## [The data]
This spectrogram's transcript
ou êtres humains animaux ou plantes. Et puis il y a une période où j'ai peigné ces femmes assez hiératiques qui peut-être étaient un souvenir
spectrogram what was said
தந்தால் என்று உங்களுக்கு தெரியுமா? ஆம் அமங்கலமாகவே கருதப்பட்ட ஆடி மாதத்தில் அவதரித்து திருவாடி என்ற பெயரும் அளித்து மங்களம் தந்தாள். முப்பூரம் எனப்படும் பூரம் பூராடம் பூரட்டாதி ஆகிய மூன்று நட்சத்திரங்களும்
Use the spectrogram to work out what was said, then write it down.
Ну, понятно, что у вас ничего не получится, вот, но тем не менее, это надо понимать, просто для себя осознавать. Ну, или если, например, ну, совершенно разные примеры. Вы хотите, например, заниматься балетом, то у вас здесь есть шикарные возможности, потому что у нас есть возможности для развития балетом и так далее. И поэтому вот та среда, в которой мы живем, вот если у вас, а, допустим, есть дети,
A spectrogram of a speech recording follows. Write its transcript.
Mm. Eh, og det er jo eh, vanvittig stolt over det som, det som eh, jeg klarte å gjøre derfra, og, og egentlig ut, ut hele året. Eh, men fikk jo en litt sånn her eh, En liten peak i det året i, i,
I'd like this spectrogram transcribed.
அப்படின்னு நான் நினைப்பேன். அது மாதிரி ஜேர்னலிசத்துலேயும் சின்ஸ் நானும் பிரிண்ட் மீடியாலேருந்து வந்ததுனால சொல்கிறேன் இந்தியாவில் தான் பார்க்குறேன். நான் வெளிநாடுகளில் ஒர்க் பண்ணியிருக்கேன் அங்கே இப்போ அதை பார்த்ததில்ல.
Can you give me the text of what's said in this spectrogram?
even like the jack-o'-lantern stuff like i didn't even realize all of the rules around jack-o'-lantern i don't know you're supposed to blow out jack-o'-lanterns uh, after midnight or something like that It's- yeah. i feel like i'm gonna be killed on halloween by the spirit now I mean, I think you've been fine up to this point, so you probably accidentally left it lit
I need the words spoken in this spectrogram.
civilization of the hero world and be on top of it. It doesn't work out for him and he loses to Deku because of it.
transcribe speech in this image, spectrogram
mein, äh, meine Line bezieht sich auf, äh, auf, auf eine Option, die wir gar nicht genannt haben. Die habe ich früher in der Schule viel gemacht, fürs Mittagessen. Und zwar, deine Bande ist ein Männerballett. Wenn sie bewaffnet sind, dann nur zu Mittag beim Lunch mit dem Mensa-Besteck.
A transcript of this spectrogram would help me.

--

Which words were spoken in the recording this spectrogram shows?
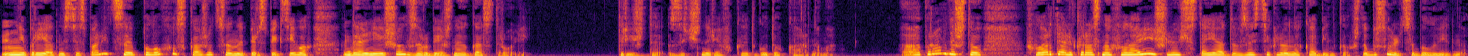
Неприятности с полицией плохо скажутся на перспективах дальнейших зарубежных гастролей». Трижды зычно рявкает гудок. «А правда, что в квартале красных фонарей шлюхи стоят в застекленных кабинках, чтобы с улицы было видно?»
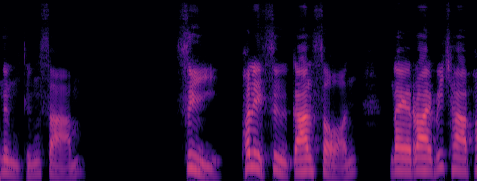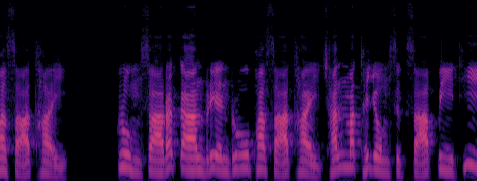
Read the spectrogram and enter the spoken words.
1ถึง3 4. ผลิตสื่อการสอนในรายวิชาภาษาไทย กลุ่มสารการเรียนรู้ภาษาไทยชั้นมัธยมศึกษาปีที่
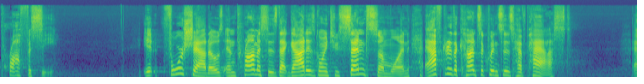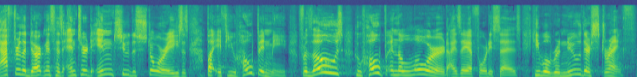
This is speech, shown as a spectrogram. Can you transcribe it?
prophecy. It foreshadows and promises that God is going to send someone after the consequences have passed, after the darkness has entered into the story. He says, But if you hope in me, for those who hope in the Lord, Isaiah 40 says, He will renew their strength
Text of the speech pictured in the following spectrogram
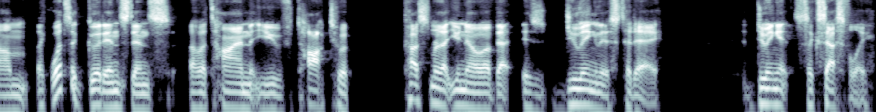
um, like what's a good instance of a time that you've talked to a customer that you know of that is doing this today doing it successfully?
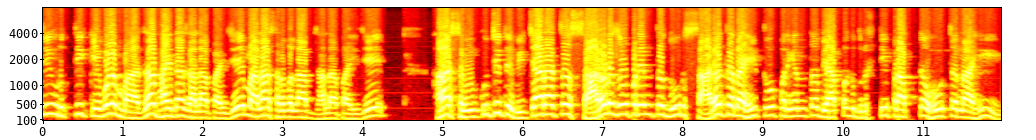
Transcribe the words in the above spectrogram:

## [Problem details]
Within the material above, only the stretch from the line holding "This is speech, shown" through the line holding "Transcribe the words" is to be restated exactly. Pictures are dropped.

## [Expected answer]
This is speech, shown as a spectrogram. Can you transcribe it?
prophecy. It foreshadows and promises that God is going to send someone after the consequences have passed, after the darkness has entered into the story. He says, But if you hope in me, for those who hope in the Lord, Isaiah 40 says, He will renew their strength
Text of the speech pictured in the following spectrogram
um, like what's a good instance of a time that you've talked to a customer that you know of that is doing this today doing it successfully?
Transcribe the words in the above spectrogram:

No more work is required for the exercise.